Then divide up the construction of the registries as well. If the groom gets a Home Depot registry, he has to make the Home Depot registry — it’s only fair.
The divide-and-conquer approach can leave everyone feeling like they got a say in the creation of the registries, and got some support in the process of making them. It’s well worth your while if you are doing conventional registries.
You can also look into non-traditional gift registries that appeal to both partners’ interests or long-term goals. Consider things like landscaping or house-related gifts (trees, decks and so forth), the beginnings of a fine wine cellar, or other projects that will benefit everyone beyond the basic housewares.
#3 Go Digital
Most major chain stores these days allow not only online registry shopping, but also online registry creation. Remove the stress of driving out to malls and shopping centers by doing it all from home!
Be sure to do a test run after the registration is complete and make sure that guests can easily access, shop at, and make purchases from the website.

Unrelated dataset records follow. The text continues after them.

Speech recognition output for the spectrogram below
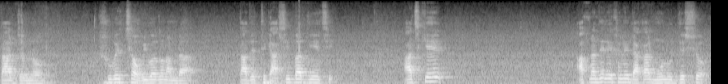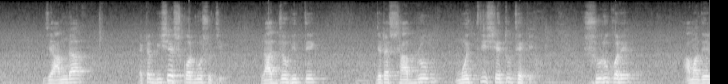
তার জন্য শুভেচ্ছা, অভিবাদন আমরা তাদের থেকে আশীর্বাদ নিয়েছি। আজকে আপনাদের এখানে ডাকার মূল উদ্দেশ্য যে আমরা একটা বিশেষ কর্মসূচি, রাজ্যভিত্তিক, যেটা সাবরুম মৈত্রী সেতু থেকে শুরু করে আমাদের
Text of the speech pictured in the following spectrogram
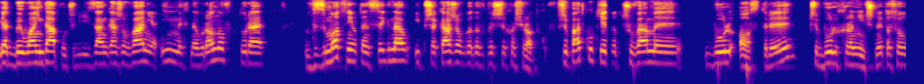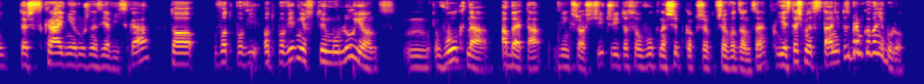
jakby wind-upu, czyli zaangażowania innych neuronów, które wzmocnią ten sygnał i przekażą go do wyższych ośrodków. W przypadku, kiedy odczuwamy ból ostry czy ból chroniczny, to są też skrajnie różne zjawiska, to odpowie odpowiednio stymulując mm, włókna abeta w większości, czyli to są włókna szybko prze przewodzące, jesteśmy w stanie, to jest bramkowanie bólu,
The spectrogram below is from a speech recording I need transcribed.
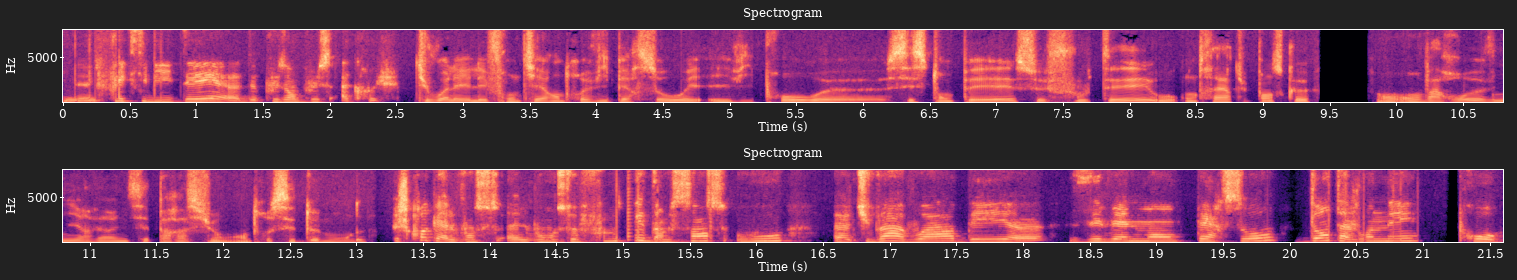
une, une, flexibilité euh, de plus en plus accrue. Tu vois les, les frontières entre vie perso et, et vie pro euh, s'estomper, se flouter, ou au contraire, tu penses que on, on, va revenir vers une séparation entre ces deux mondes? Je crois qu'elles vont, elles vont se flouter dans le sens où euh, tu vas avoir des événements perso dans ta journée pro.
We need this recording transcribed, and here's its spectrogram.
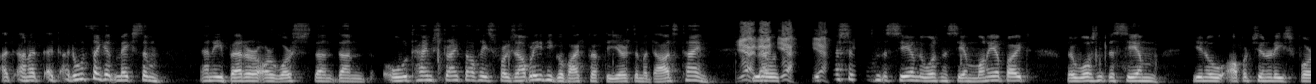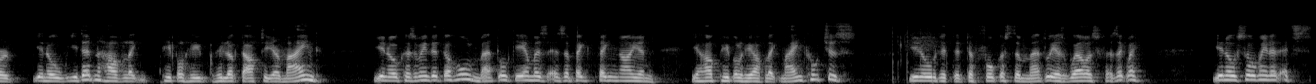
and I, I don't think it makes them any better or worse than, than old time strength athletes. For example, even you go back 50 years to my dad's time. Yeah, you know, yeah, yeah. The wasn't the same. There wasn't the same money about. There wasn't the same, you know, opportunities for, you know, you didn't have like people who, who looked after your mind, you know, because I mean, the, the whole mental game is, is a big thing now, and you have people who have like mind coaches, you know, to, to, to focus them mentally as well as physically, you know. So I mean, it, it's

Go through all the steps up to the final purchase click. If there are errors or navigation challenges, fix those before sending anyone the link.
There are also whole businesses dedicated to creating digital registries for unconventional products. A “travel registry” allows guests to pay for parts of a honeymoon trip (the air tickets, one night’s lodging, a meal on the road, etc.). Couples who don’t need gifts for themselves can even set up a donations registry with their favorite charity.
Here are online wedding registries that you can choose from:
- Bed Bath and Beyond
- Crate and Barrel
- JC Penny
- Upon Our Star
- Deposit a Gift
- I Do Foundation
- Pottery Barn
- Hatch My House
- Simple Registry
- Merci Registry
- Zank You
- My Registry
- Honeymoon Wishes
#4 Create a Wide Range of Prices
On any registry, list enough goods that there are several options in every price range. You want at least two or three items for everything from minor gifts ($5-50) to conventional gifts ($50-250) on up to large investments ($250+). A handful of even more expensive items may be appropriate if you suspect there will be rich friends or relatives looking to make a lavish gift.
Keep an eye on registries as they fill up. Be ready to add an item here or there if a specific price range has filled up. Never remove a gift once it’s been listed on a publicly available registry unless you absolutely have to. However, someone may have been planning on buying it, but has not filled out the form yet.
Finally, never request or even suggest that you would like cash gifts unless you want people to judge you harshly. Cash payments toward specific things like vacations or charities have gradually become socially acceptable. Simply requesting money to do with as you please remains incredibly tacky. People do it — but you don’t want to be those people. Seriously.
#5 Know How You’re Getting The Word Out
The etiquette of wedding registries is changing, for better or for worse.
Traditionally the rule was simple: the registry was only mentioned if someone asked about it directly, and it was never listed on invitations or any other wedding document.
That’s still the most polite way to handle things. But, the trend of including registration information in the invitation is becoming more common. As more and more people create and use wedding websites, links to the registries have found their way there, as well.
Know how you plan to make your registries available before you create them. Wedding websites and word of mouth are both socially acceptable; requests on the invitations are much dodgier. (Even saying “no gifts please” is considered bad form. It implies that gifts are the default and that you’re doing people a favor by waiving the requirement.)
Want to know more about how to make the wedding ceremony itself a day to remember? Click here to discover my ultimate guide to wedding attire for men.